On this date in 1292 in the Belgium city of Ghent, 29 year old knife maker John de Wettre was found with another man committing and act “detested by God”.
He was burned alive as punishment.
In many parts of Europe at the end of the thirteenth century, then, sodomites, heretics, and other social and sexual deviants were demarcated from the rest of the population. Those who once were only sinners now were criminal; their behavior was not only sinful but antisocial, and thus appropriately punished by loss of rights, property, and life. In 1292 John de Wettre, a knifemaker, was executed for sodomy in Ghent, burned alive for engaging with another man in an act “detested by God.” This is the earliest known execution for that act. We don’t know whether the other man was a lover or a passing stranger, whether the act was habitual or unique.
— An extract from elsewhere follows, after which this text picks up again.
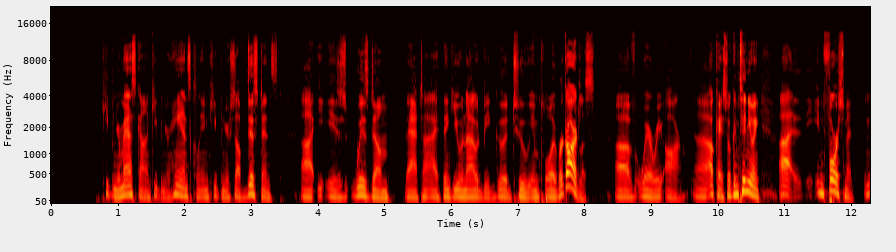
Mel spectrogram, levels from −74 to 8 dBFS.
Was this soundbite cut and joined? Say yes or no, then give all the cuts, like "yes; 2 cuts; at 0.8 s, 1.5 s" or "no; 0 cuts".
no; 0 cuts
All that we can know about John de Wettre is that John’s execution, if it was the first, would not be the last.
So the next time someone says to you that gay men have not been persecuted as others have, have not dealt with oppression, and not fought as long as other to be accepted and equal. Remind them of John de Wettre.
That is his legacy to us.